8 SCN infections by themselves do not reduce seed size, number of seed per pod or seed TrialA Soybean variety trial planted with SCN-resistant and suscep-tible varieties, in a field infested with 10,000 SCN eggs/100 cc soil, high enough to reduce yields by 50 percent or more. There is no visual evidence of the stunning yield loss suffered by the sus-ceptible varieties. (T. Jackson, University of Nebraska)6 SCN Management Guide3. How does SCN affect Soybean ?Yield Trial Results The bars in this graph show Top 10 comparisons: yields of the 10 highest-yielding SCN-resistant varieties compared with the 10 highest-yielding susceptible varieties in three central Illinois loca-tions in 2006 variety trials. All three locations were infested with moderate SCN population levels. Soybean yield (bu/A)757 0 6 5 6055 Monmouth Goodfield Dwight Top 10 Resistants Top 10 Susceptibles 716366596368It is common for other Soybean patho-gens* to be present in SCN-infested fields and for interactions among the pathogens to occur.
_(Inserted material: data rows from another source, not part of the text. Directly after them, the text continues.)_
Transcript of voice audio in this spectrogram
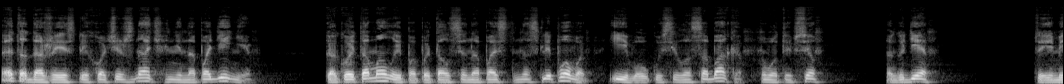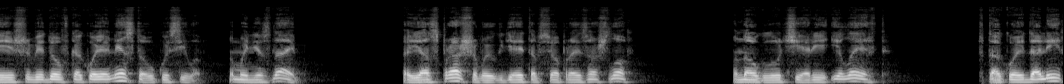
Это даже, если хочешь знать, не нападение. Какой-то малый попытался напасть на слепого, и его укусила собака. Вот и все». «Где?» «Ты имеешь в виду, в какое место укусила? Мы не знаем». «Я спрашиваю, где это все произошло?» «На углу Черри и Лейрт». «В такой дали?»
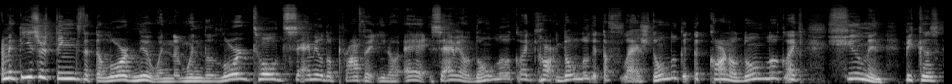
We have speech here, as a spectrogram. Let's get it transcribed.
I mean, these are things that the Lord knew. When the, when the Lord told Samuel the prophet, you know, hey, Samuel, don't look like, don't look at the flesh, don't look at the carnal, don't look like human, because,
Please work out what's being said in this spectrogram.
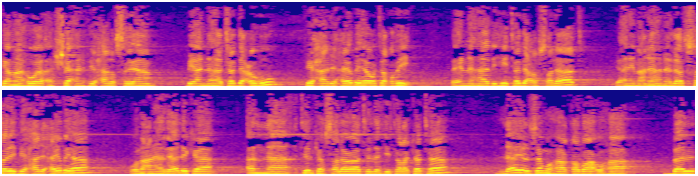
كما هو الشأن في حال الصيام بأنها تدعه في حال حيضها وتقضيه. فإن هذه تدع الصلاة يعني معناها أنها لا تصلي في حال حيضها ومعنى ذلك أن تلك الصلوات التي تركتها لا يلزمها قضاؤها بل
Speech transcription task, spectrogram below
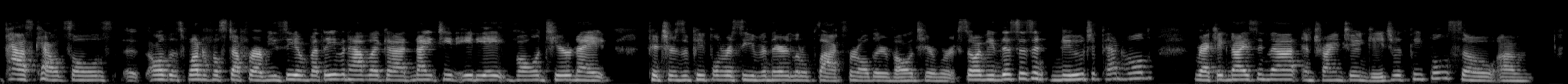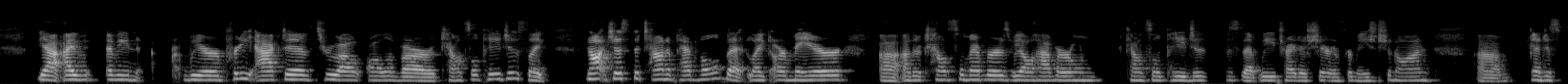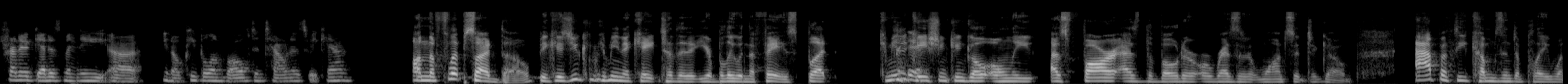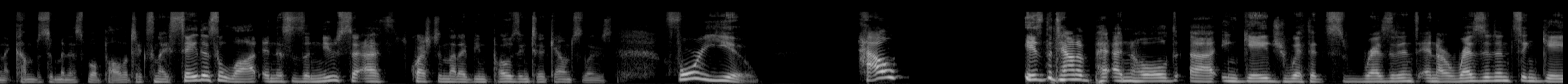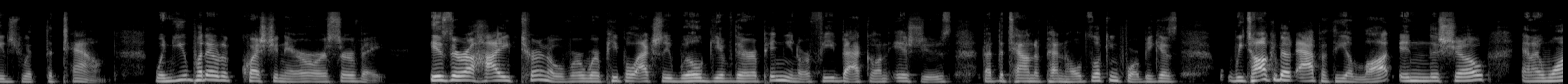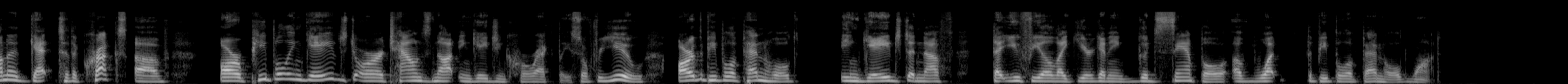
past councils, uh, all this wonderful stuff for our museum, but they even have like a 1988 volunteer night pictures of people receiving their little plaque for all their volunteer work. So, I mean, this isn't new to Penhold, recognizing that and trying to engage with people. So, um, yeah, I, I mean, we're pretty active throughout all of our council pages, like not just the town of Penhold, but like our mayor, uh, other council members. We all have our own council pages that we try to share information on um, and just try to get as many uh, you know people involved in town as we can. On the flip side though because you can communicate to the you're blue in the face but communication can go only as far as the voter or resident wants it to go. Apathy comes into play when it comes to municipal politics and i say this a lot and this is a new uh, question that i've been posing to councilors. For you how is the town of Penhold uh, engaged with its residents and are residents engaged with the town? When you put out a questionnaire or a survey, is there a high turnover where people actually will give their opinion or feedback on issues that the town of Penhold's looking for? Because we talk about apathy a lot in this show, and I want to get to the crux of are people engaged or are towns not engaging correctly? So for you, are the people of Penhold engaged enough that you feel like you're getting a good sample of what the people of Penhold want?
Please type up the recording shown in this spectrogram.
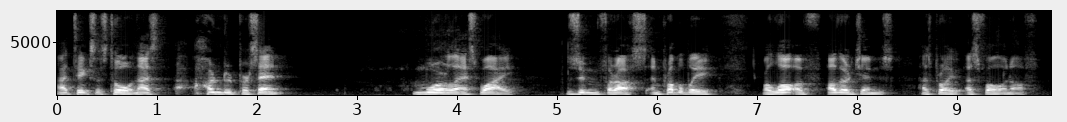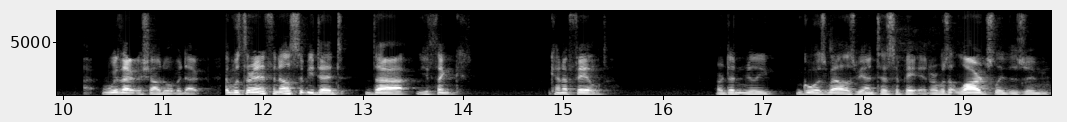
that takes its toll, and that's hundred percent more or less why Zoom for us and probably a lot of other gyms has probably has fallen off without a shadow of a doubt. Was there anything else that we did that you think kind of failed or didn't really go as well as we anticipated, or was it largely the Zoom?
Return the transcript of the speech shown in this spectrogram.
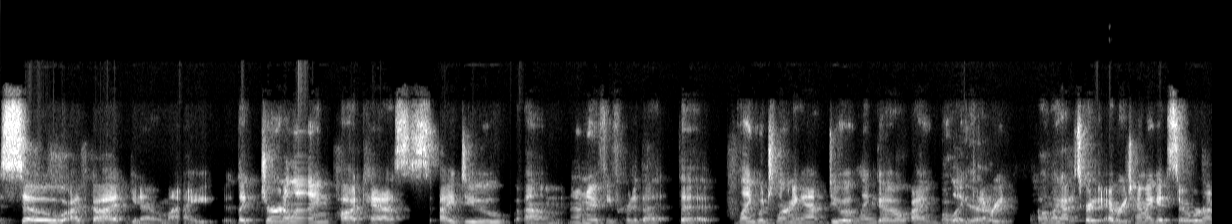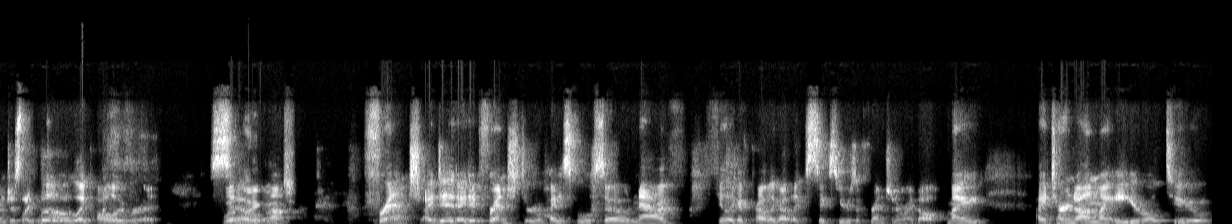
so I've got, you know, my like journaling podcasts. I do um, I don't know if you've heard of that the language learning app Duolingo. I'm Oh, like yeah. every oh my god, it's great. Every time I get sober, I'm just like, whoa, like all over it. So What um, language? French. I did I did French through high school, so now I've, I feel like I've probably got like six years of French under my belt. My I turned on my eight year old to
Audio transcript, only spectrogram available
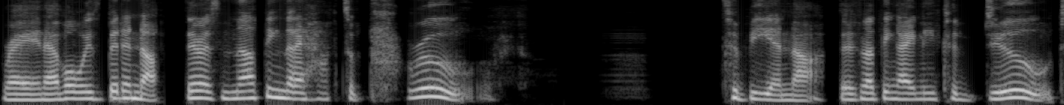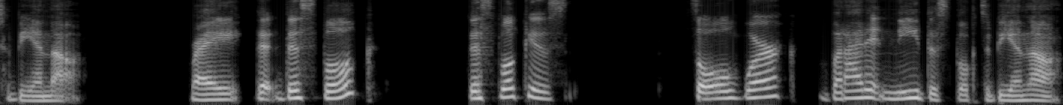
right? And I've always been enough. There is nothing that I have to prove to be enough. There's nothing I need to do to be enough, right? That this book, this book is soul work, but I didn't need this book to be enough.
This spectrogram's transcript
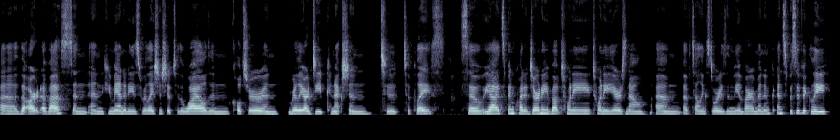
uh, the art of us and and humanity's relationship to the wild and culture, and really our deep connection to to place. So yeah, it's been quite a journey, about 20, 20 years now um, of telling stories in the environment and, and specifically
9 Infection by SCN juveniles and the eruption from roots by the maturing females create openings in the root surface that can serve as entry points for other soil-borne Soybean pathogens such as Pythium, Rhizoctonia, Phytophthora, Fusarium (the cause of sudden death syndrome, Fusarium wilt, Fusarium root rot) and Macrophomina (the charcoal rot pathogen).SCN and SDSSCN is involved in the development and spread of sudden death syndrome (SDS). The fungus that causes SDS (Fusarium virguliforme) lives in the soil with SCN and is fully capable of causing disease on its own, but research has shown that SCN hastens the development of SDS symp-toms and increases their severity, leading to greater yield Interactions A row of Soybean plants affected by SCN, charcoal rot and potassium deficiency, all at the same time. * A Soybean pathogen is a disease-causing agent: a fungus, bacterium, Nematode or virus. Soybean pathogens often require specific environmental conditions in order to cause disease.
10 Infection by one pathogen may affect the plant s response to other stresses, including other Symptoms Severe sudden death syndrome (SDS) symptoms in a field heavily infested with SCN. (T. Jackson, University of Nebraska)4. Does SCN interact with other diseases?7 SCN Management Guide8 SCN and brown stem rotBrown stem rot (BSR) of soy-beans is a stem and root disease [right] caused by the fungus Phia-lophora gregata, which lives in the soil. Soybean plants infected with SCN are infected earlier in the season with the BSR fungus, and the BSR disease is more severe in SCN-infected plants than in plants not infected with the Nematode . Even Soybean varieties that are resistant to BSR disease become infected and develop the BSR disease when the plants are also infected with SCN. It is not known exactly how SCN makes BSR more , plant patholo-gists and Soybean breeders have combined efforts to address the BSR Symptom Internal stem rotting symptom of brown stem rot (BSR) disease.